By Joyce Bai
As the field of social impact evolves, practitioners and scholars are building frameworks to evaluate and monitor social impact initiatives. While the natural and social sciences have established standards for assessment, the results of social impact projects and activities are often in service of larger initiatives, making them challenging to quantify and evaluate. The concepts detailed below can help guide the evaluation of these projects.
Standards of Evidence
A helpful framework for conceptualizing evaluation methods are standards of evidence, which categorize metrics of social impact into five levels.
- Level One
This level requires a theory of change: a methodology that tracks the ripple effects of social impact work. Though theories of change are necessary for projects, they are often insufficient to prove success.
- Level Two
This level requires a theory of change as well as data on or evidence of outputs (e.g. number of reports published, people served, skills gained). Though these metrics are quantifiable and show a measurable effect of initiatives, they cannot prove that the project is the primary cause of change.
- Level Three
This level requires evidence of a change in the status quo. This means there is a record of the circumstances before and after a project that demonstrates that the conditions have changed. Though this level of evidence is more robust, it still does not prove that the project is the reason for change.
- Level Four

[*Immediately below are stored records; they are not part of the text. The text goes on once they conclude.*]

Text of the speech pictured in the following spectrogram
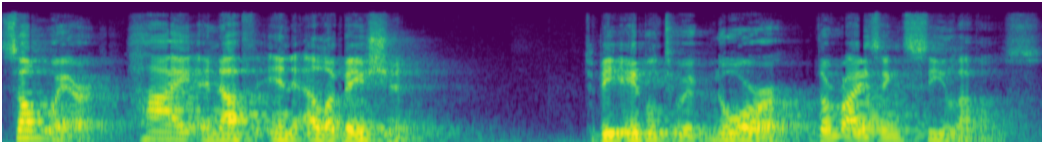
somewhere high enough in elevation to be able to ignore the rising sea levels,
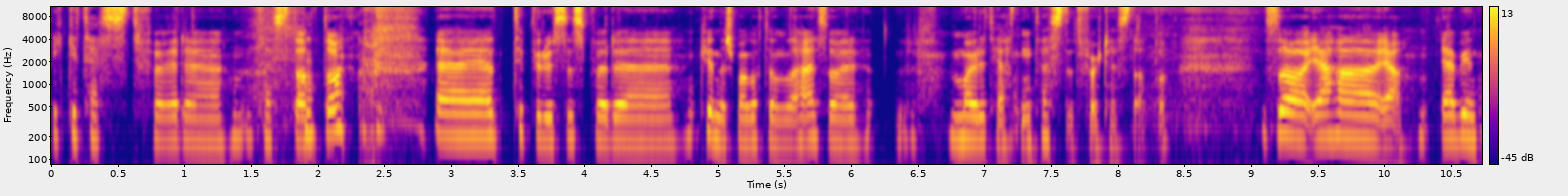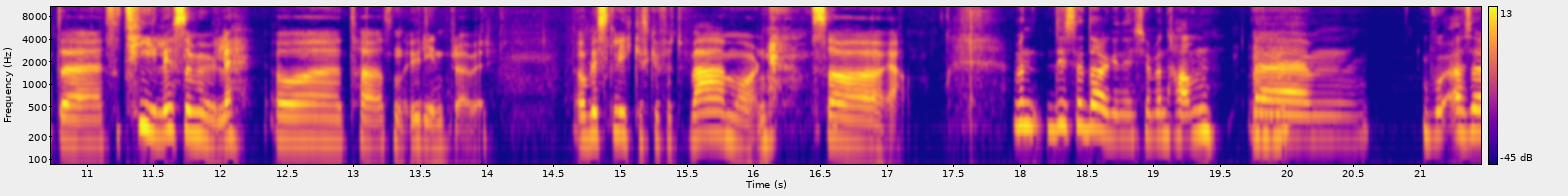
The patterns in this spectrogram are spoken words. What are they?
ikke test før eh, testdato. Eh, jeg tipper hvis du spør eh, kvinner som har gått gjennom det her, så er majoriteten testet før testdato. Så jeg har, ja, jeg begynte så tidlig som mulig å ta sånne urinprøver. Og ble like skuffet hver morgen. Så ja. Men disse dagene i København Mhm. eh, hvor, altså,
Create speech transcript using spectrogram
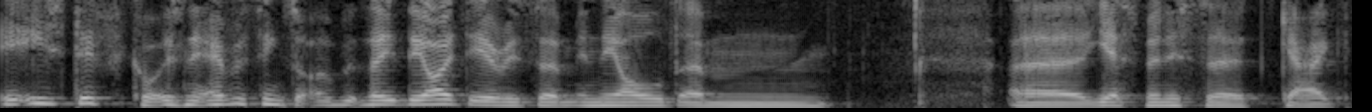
It is difficult, isn't it? Everything's the the idea is um, in the old um, uh, yes minister gag.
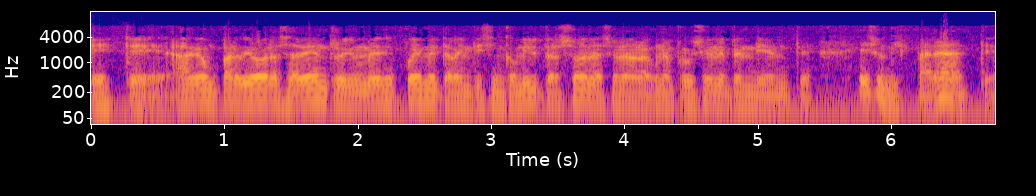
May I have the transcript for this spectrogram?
este, haga un par de horas adentro y un mes después meta 25.000 personas en una, una producción independiente, es un disparate.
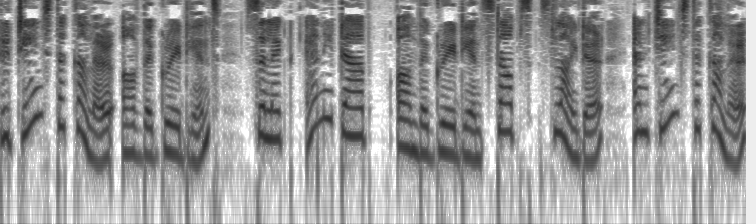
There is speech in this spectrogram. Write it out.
To change the color of the gradients, select any tab on the Gradient Stops slider and change the color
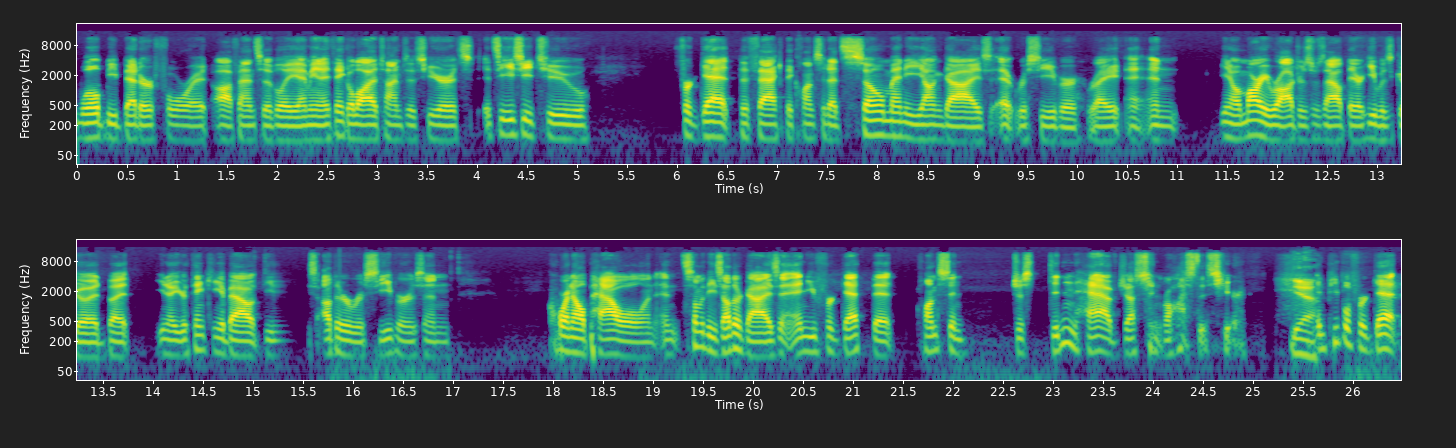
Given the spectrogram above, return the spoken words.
will be better for it offensively. I mean, I think a lot of times this year it's it's easy to forget the fact that Clemson had so many young guys at receiver, right? And, and you know, Amari Rogers was out there; he was good, but you know, you're thinking about these other receivers and Cornell Powell and, and some of these other guys, and you forget that Clemson just didn't have Justin Ross this year. Yeah. And people forget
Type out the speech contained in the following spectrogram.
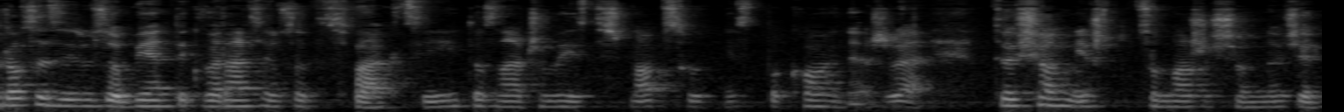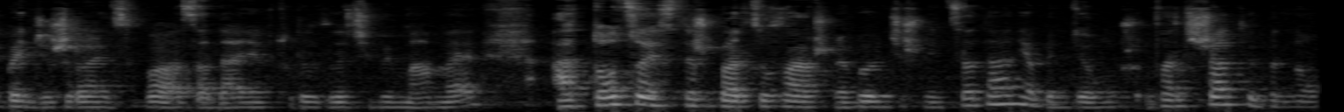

This level requires proof that the project was the cause of a change in status quo. This is difficult to achieve because social impact projects do not occur in a vacuum, so it is challenging to create a controlled environment for an experiment.
- Level Five
In addition to a change in outcome and proof of causality, this level of evidence requires indication that the change is replicable.
Most social impact projects reach level two or three, but few reach level four or above since these require rigorous experiment design and a controllable environment. Even within levels two and three, success of social impact projects is difficult to gauge because of the distinctions between outputs, outcomes, and impact.
Outputs, Outcomes, and Impact
Measuring success depends on what metrics are used and whether they measure outputs, outcomes, or impact.
Outputs are the direct, immediate products of an activity. For example, in a project focused on tech-enabled public benefit delivery systems, an output could be a written report. A metric of that output might be the number of reports published.
Outcomes indicate a higher level of success where the project creates a change in the status quo. For example, if a state administrator reads the project’s report and decides to redesign a benefit application, that new initiative is an outcome of the project’s work. This level of success is difficult to evaluate and prove. In this example, the project would have to follow up with every person who reads the report to find out if they implemented its recommendations.
However, even if the project’s work does not immediately result in change, it may cause a positive ripple effect. In this example, a state administrator who reads the report might share it with their network and gain insights that impact future decision-making. While it is not enough to gauge a project’s merits on the hypothetical, many social impact projects focused on local governments require cultural changes and increased awareness and trust of innovative initiatives, so activities that promote such an environment are important.
The highest level of success is impact—which is clear, measurable evidence that a significant number of lives have improved. In our example of the tech-enabled benefits report, impact would be the increase in the number of people who received a certain benefit after a new application launched.
As the Beeck Center has learned from our engagements with state, local, teritorial, tribal, (SLTT) and federal governments, many puzzle pieces need to be in place for success: the investment of a high-level decision maker, technical expertise, user engagement, and dedicated staff and resources, among many other factors. Knowledge sharing and documenting examples of this work will help create the enabling environment for projects to succeed. While the end-goal of our work is impact, we can often only measure the outcomes of our work. Crucially, this work towards achieving outcomes is no less valuable. Capacity, culture, knowledge, and investment within governments and their partners are necessary to improve people’s lives. The Beeck Center’s projects contribute to this infrastructure.
While social impact evaluation is complex and layered, we are leaning into this challenge guided by the frameworks above. We are working to improve our monitoring and evaluation strategies by identifying what impact looks like and tracing our work through our theory of change. As the field of social impact evaluation advances, we will continue to assess and strengthen our measurement techniques and impact.
Joyce Bai (’24) was a student analyst with the Beeck Center for Social Impact + Innovation during summer 2022.